Tropical Disturbances to watch in the Atlantic… just in case
There are three disturbances in the Atlantic plus Hurricane Enrique in the Pacific to watch today. The conditions across the Atlantic are not really conducive for development, but a tropical depression out of one or more of the systems can’t be ruled out.
Tropical Disturbance #1: This small area of disturbed weather was born out of an upper-level disturbance with which it is still entangled. As it moves across the Gulf Stream later today and tomorrow, it has a little window of time to develop an organized circulation and be designated a tropical depression or tropical storm by the National Hurricane Center.
The upper-level winds do not appear supportive, and there is dry air in the area, so the odds are low, but residents along the Georgia and Carolina coasts should watch for developments.
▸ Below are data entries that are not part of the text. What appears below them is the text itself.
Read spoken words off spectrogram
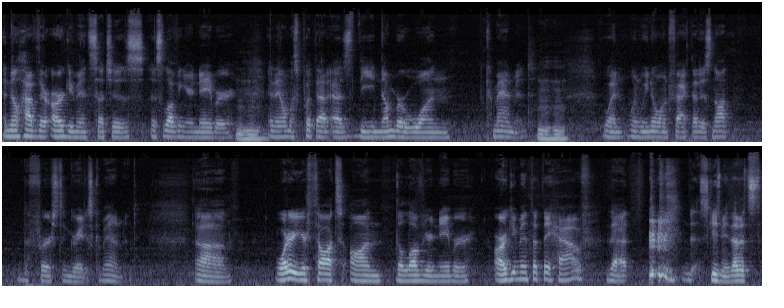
and they'll have their arguments such as as loving your neighbor Mm-hmm. and they almost put that as the number one commandment Mm-hmm. when when we know in fact that is not the first and greatest commandment. Um, what are your thoughts on the love your neighbor argument that they have that excuse me that it's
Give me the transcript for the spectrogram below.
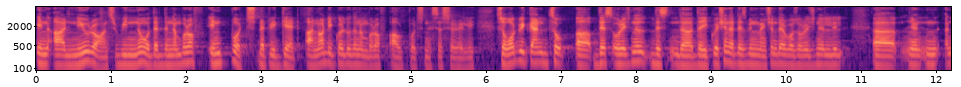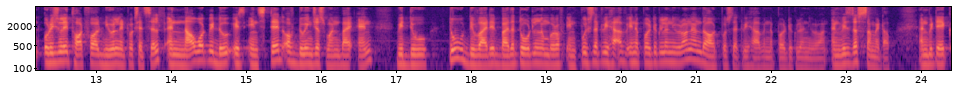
in our neurons, we know that the number of inputs that we get are not equal to the number of outputs necessarily. So what we can, so uh, this original, this the, the equation that has been mentioned there was originally uh, originally thought for neural networks itself, and now what we do is instead of doing just one by n, we do 2 divided by the total number of inputs that we have in a particular neuron and the outputs that we have in a particular neuron. And we just sum it up. And we take,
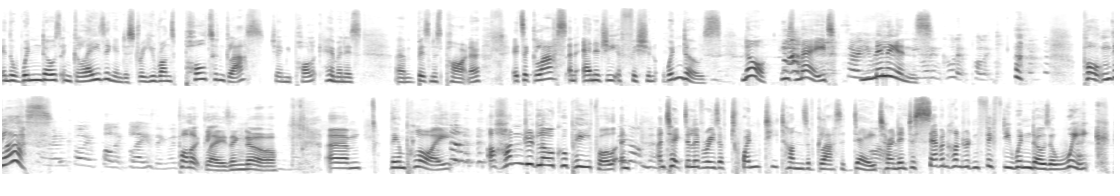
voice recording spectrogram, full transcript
In the windows and glazing industry, he runs Polton Glass, Jamie Pollock, him and his um, business partner. It's a glass and energy efficient windows. No, he's made millions. wouldn't call it Pollock. Polton Glass. wouldn't call it Pollock glazing. would you? Glazing, no. Um, they employ a hundred local people and, and take deliveries of 20 tons of glass a day, turned into 750 windows a week.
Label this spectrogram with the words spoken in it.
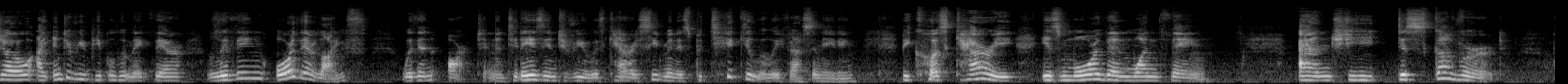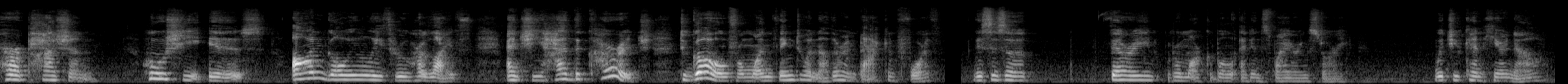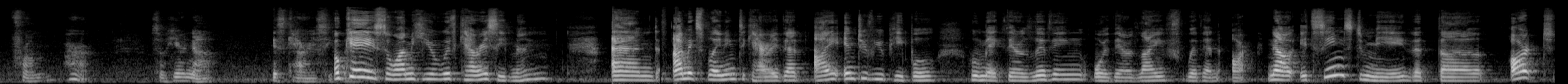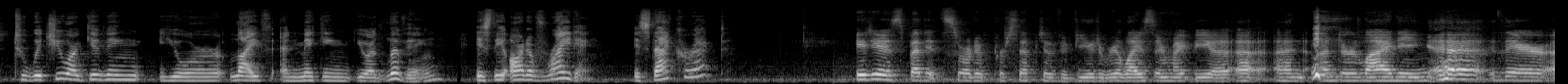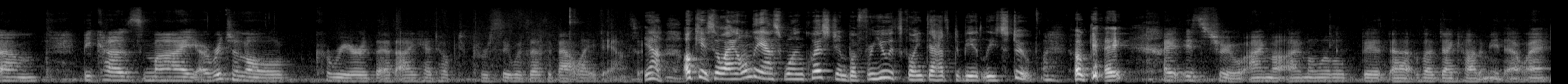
show, I interview people who make their living or their life with an art. And today's interview with Carrie Seidman is particularly fascinating because Carrie is more than one thing. And she discovered her passion, who she is, ongoingly through her life. And she had the courage to go from one thing to another and back and forth. This is a very remarkable and inspiring story, which you can hear now from her. So here now is Carrie Seidman. Okay, so I'm here with Carrie Seidman, and I'm explaining to Carrie that I interview people who make their living or their life with an art. Now, it seems to me that the art to which you are giving your life and making your living is the art of writing. Is that correct? It is, but it's sort of perceptive of you to realize there might be a, a an underlining uh, there, um, because my original career that I had hoped to pursue was as a ballet dancer. Yeah. Okay, so I only asked one question, but for you it's going to have to be at least two. Okay. I, it's true. I'm a, I'm a little bit uh, of a dichotomy that way.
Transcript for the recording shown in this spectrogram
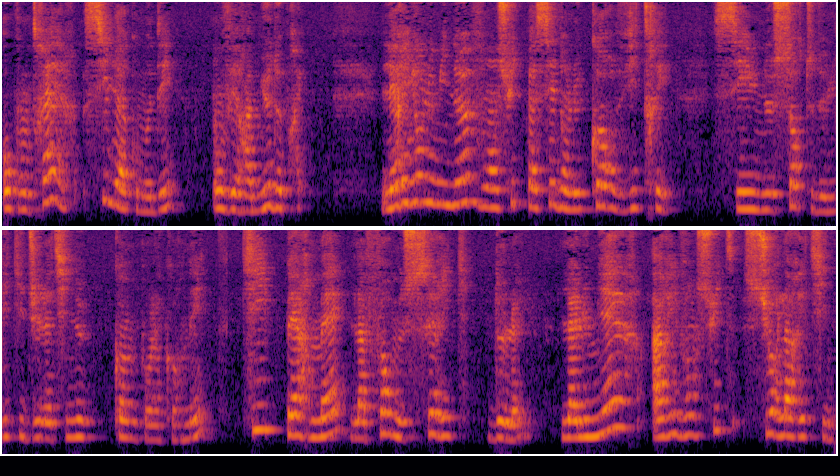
Au contraire, s'il est accommodé, on verra mieux de près. Les rayons lumineux vont ensuite passer dans le corps vitré. C'est une sorte de liquide gélatineux, comme pour la cornée, qui permet la forme sphérique de l'œil. La lumière arrive ensuite sur la rétine.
It does not appear that it could get very strong even if it does develop. The system should be inland by tomorrow night.
Tropical Disturbance #2: This large disturbance is the one we’ve been following since it came off Africa last week. It’s been crawling across the far eastern Atlantic, but is now going to pick up speed as it heads in the direction of the Caribbean islands.
The disturbance is plowing into dense Saharan Dust, which has rotated into the circulation. This combined with coolish ocean waters provide a somewhat hostile environment for organization and intensification, so any developments are expected to be slow, if they occur at all.
The National Hurricane Center is still giving the system a low chance of development over the next 5 days as it heads toward the Caribbean.
Note that the yellow area on the Potential Development Areas map is not a cone in the traditional sense, even though it kind of looks like it. The idea is that the system is most likely to develop somewhere in that area, if it develops at all over the next 5 days. On the current schedule, it will arrive at the islands around Wednesday.
The somewhat hostile conditions should keep it from getting very strong very quickly, even if it can gain some organization.
Tropical Disturbance #3 is just coming off Africa. Nothing is organized yet, but the long-range computer forecast models show it trekking across the tropical Atlantic over the next week. It’s going to encounter the somewhat cool ocean-water temperatures in the east Atlantic, of course. But Disturbance #2 might clear out a bit of the dust. We’ll see. Nothing has developed yet.
In the Pacific, Hurricane Enrique is tracking north just offshore of the central Mexican coast. The worst of the weather is forecast to avoid land, but fringe effects including gusty winds and potential mudslides could affect the coastline, including near the Puerta Vallarta area, over the next day or two.